A form of mechanical damage, more common in “all-glass” types is the accidental bending of the pins.  As these may be damaged during inserting or removing from their holders, great care is necessary, especially if an attempt is made to straighten bent pins with normal tools.

Best not to bend them in the first place! Special jigs were available for this purpose on valves using B7G, B8A and B9A bases.



B5 = British five pin. Introduced around 1928. Mainly found in early 1930s receivers. There is also a British seven pin base, found is sets of a similar vintage. The British B4 base is identical apart from having no central pin. It was introduced very early in the valve era, around 1915.

IO = International Octal. Introduced by RCA in 1935. Found in sets from the late 1930s through to post war years.

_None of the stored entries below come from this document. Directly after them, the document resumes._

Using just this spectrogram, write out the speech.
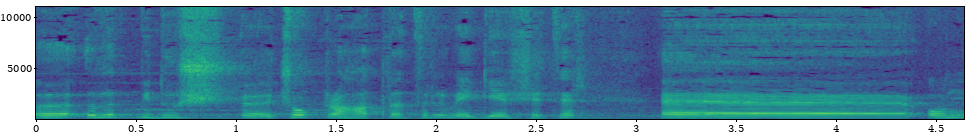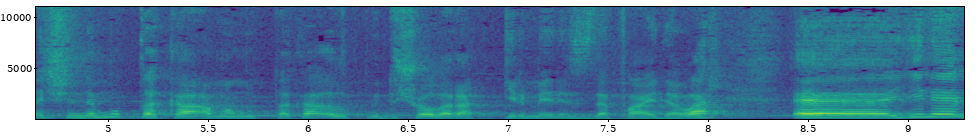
E, ılık bir duş e, çok rahatlatır ve gevşetir. Ee, onun için de mutlaka ama mutlaka ılık bir duş olarak girmenizde fayda var. Ee, yine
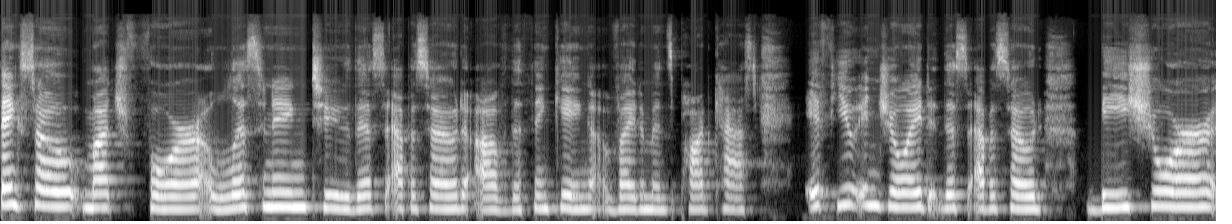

MO + Mazda Octal. 1938 but relatively short-lived rival to IO with similar pin arrangement and central spigot but of slightly different dimensions and spacings, so not compatible with IO.

B8G (loctal). 1939 to post WWII.

P = side contact range introduced by Philips, 1930s.

B9A Noval. Very common base for all-glass miniature valves. Late 1940s onward. B7G is another base for all-glass miniature valves, mostly found in battery valve ranges. 



Negative grid current in a valve can be caused by the presence of gas, internal leakage paths within the valve or valve base or grid emission, and may, in turn, give rise to distortion, lack of sensitivity and output, broad tuning, excessive anode currents, etc.

The effects of grid emission may not become apparent until a few minutes after the receiver is switched on: a gradual loss of sensitivity suggesting that grid emission is taking place in an R.F. or I.F. valve; while a gradual increase of distortion may indicate its presence in an A.F. stage.  Negative grid current may be checked by inserting a 50 microAmp f.s.d. meter in series with the earthy end of the grid ‘leak’ resistor.


*Thoriated tungsten is one of the metallic elements used to make cathodes and filaments. Plain tungsten was first used but it did not create an adequate supply of free electrons. Thoriated tungsten was a great improvement.


Rectifiers: An adequate limiting resistance should always be placed in series with a rectifying valve used in conjunction with a capacitor-input smoothing filter.  Under-running of the heater voltage of a rectifier valve can result in a shortening of useful life of the valve, particularly a valve operating close to its maximum current rating.